Dark Mofo announces 2023 dates and departure of festival director

Next year's edition of the festival will be the last with longstanding creative director Leigh Carmichael at its helm

The organisers of Hobart music and arts festival Dark Mofo have announced both the dates for its 2023 edition, as well as a major change in leadership.

When the winter festival takes place next year – between June 8 and 22 – it will be the final time it’s overseen by longstanding creative director Leigh Carmichael, who has stepped down from the position after nine years.

Carmichael, who has been in the role since Dark Mofo’s 2013 inception, said in a statement that he felt it was “time for new energy and new ideas to move the festival forward”, with a new artistic director set to be appointed for the festival’s 2024 edition onwards.


“Dark Mofo occupies an important place in the Australian arts landscape, and I am confident that it will continue to provide opportunities for artists and audiences to experience challenging art in the darkest weeks of the year.”

Carmichael will be “devoting more time and energy” into his role as director of DarkLab, the creative agency which produces the festival each year, among other cultural developments, typically in Tasmania.

Dark Mofo began in 2013 as a winter offshoot of the MONA FOMA Festival, which is also held annually in Tasmania. Over the years, its bills have included the likes of FKA Twigs, St. Vincent, Thurston Moore, Dirty Three, Total Control, HTRK and many more. It has also regularly featured large scale light installations and other artworks, its winter feast, annual nude solstice swim and more.

After its 2020 edition was cancelled due to the COVID-19 pandemic, Dark Mofo returned the following year. The festival and Carmichael drew criticism for the commission of Spanish artist Santiago Sierra’s proposed work Union Flag, which would have seen a British flag soaked in the blood of First Nations people who donated it.

Carmichael initially defended the proposed work, emphasising that “self-expression is a fundamental human right”, but it was cancelled a short time later, with Carmichael citing the “community response” to the project. “We made a mistake, and take full responsibility,” he wrote in a statement, apologising to “all First Nations people for any hurt that has been caused”.

The following month, organisers announced a $60,000 seed fund for Tasmanian Aboriginal artists to develop proposals for future iterations of the festival, also announcing the appointment of two cultural advisors the festival’s 2021 edition.


Last month, Dark Mofo and DarkLab announced a partnership with Melbourne First Nation festival YIRRAMBOI, titled kin. Together, the festivals will support the development of new works by local First Nations artists, to premiere at YIRRAMBOI and Dark Mofo next year.

The most recent Dark Mofo festival took place in June of this year, with a line-up that included the likes of Kim Gordon, Spiritualized, Chelsea Wolfe, The Kid LAROI and more.

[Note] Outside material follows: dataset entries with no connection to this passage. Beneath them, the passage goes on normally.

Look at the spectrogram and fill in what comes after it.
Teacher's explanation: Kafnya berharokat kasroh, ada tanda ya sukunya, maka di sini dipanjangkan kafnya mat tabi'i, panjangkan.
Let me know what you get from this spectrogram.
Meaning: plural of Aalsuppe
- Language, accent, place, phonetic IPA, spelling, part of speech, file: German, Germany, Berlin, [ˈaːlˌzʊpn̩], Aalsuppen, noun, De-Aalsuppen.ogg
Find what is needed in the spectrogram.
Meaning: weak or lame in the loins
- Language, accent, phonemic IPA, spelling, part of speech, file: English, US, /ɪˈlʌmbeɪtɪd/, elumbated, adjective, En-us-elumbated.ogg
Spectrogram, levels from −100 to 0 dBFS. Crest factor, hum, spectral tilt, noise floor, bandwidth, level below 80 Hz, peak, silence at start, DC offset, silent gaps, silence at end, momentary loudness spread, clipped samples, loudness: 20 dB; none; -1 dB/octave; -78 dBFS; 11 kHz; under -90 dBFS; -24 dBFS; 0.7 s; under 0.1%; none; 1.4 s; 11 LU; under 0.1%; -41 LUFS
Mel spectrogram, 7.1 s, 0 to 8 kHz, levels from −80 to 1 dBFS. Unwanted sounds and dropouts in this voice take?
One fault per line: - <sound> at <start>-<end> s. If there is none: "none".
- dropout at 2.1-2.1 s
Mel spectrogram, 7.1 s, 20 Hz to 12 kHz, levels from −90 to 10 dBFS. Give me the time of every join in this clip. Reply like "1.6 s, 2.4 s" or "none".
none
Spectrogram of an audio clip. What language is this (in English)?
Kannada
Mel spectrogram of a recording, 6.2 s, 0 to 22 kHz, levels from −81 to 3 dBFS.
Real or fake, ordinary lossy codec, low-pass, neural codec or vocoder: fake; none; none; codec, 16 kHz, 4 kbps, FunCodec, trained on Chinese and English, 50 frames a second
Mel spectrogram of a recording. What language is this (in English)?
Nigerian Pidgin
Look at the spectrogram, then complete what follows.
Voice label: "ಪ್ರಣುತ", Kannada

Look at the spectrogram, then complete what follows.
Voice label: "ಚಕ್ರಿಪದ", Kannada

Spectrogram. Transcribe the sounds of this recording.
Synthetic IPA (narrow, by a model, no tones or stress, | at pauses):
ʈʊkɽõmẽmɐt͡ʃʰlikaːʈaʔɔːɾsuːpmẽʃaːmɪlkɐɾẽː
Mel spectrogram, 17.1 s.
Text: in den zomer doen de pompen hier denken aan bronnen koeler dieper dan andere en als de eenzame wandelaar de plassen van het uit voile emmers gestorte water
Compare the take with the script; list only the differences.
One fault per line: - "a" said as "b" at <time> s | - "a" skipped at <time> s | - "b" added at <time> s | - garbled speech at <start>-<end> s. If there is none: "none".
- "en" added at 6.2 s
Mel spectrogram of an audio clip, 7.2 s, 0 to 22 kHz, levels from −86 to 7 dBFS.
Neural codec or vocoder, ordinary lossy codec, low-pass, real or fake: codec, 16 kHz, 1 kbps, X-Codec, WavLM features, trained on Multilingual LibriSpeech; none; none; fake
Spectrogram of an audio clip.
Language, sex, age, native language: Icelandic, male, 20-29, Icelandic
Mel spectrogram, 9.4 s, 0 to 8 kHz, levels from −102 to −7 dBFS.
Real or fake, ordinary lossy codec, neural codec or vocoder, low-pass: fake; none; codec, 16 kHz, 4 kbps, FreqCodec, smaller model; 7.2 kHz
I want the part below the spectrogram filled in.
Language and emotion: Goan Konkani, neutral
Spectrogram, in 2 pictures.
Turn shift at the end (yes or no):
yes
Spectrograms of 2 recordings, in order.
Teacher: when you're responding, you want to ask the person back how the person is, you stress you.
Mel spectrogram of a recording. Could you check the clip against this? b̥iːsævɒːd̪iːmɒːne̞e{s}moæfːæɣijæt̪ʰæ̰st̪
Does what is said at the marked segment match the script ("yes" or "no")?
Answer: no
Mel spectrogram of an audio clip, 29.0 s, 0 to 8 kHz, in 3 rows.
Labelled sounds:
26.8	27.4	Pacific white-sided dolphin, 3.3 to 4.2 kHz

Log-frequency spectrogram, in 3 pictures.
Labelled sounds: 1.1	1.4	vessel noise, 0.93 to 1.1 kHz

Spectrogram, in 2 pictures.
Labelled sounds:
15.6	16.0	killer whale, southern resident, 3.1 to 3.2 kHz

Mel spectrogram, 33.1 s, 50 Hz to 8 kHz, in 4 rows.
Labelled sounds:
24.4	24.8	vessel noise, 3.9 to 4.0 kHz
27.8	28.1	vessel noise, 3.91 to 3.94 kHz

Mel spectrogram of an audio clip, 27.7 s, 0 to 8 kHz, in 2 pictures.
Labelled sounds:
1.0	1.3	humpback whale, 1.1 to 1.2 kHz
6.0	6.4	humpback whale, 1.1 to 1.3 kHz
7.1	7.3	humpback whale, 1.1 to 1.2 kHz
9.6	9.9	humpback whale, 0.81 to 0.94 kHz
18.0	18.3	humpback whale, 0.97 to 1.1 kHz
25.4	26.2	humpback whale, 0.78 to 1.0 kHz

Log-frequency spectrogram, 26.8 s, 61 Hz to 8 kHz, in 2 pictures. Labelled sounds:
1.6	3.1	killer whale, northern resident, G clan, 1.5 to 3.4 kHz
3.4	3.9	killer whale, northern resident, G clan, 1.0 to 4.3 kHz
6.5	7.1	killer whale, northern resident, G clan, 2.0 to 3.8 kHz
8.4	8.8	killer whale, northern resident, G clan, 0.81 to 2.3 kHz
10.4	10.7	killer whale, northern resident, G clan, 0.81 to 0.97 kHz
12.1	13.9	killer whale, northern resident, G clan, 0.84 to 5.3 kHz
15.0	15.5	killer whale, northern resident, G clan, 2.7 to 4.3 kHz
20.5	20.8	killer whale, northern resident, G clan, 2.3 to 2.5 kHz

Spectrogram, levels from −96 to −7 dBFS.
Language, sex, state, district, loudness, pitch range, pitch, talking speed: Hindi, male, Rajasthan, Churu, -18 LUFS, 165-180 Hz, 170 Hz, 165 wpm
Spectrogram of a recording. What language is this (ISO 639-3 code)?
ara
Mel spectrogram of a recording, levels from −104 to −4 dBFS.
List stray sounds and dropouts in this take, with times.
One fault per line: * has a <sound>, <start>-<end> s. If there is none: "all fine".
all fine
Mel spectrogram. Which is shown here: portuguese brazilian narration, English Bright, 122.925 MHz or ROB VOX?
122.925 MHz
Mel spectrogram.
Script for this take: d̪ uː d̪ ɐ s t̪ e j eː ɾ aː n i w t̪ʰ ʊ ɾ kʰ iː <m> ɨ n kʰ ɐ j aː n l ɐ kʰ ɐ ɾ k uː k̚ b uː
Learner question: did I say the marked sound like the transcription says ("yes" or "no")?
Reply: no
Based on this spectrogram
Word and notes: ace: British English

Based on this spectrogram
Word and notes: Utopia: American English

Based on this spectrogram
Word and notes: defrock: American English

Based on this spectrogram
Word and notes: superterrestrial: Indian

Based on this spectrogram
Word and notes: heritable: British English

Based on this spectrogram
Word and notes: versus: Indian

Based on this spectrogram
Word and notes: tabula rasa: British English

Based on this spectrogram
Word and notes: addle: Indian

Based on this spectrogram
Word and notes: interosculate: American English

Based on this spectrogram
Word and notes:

Both Deafheaven and Lingua Ignota were also on the bill, but were forced to cancel their appearances due to COVID-19.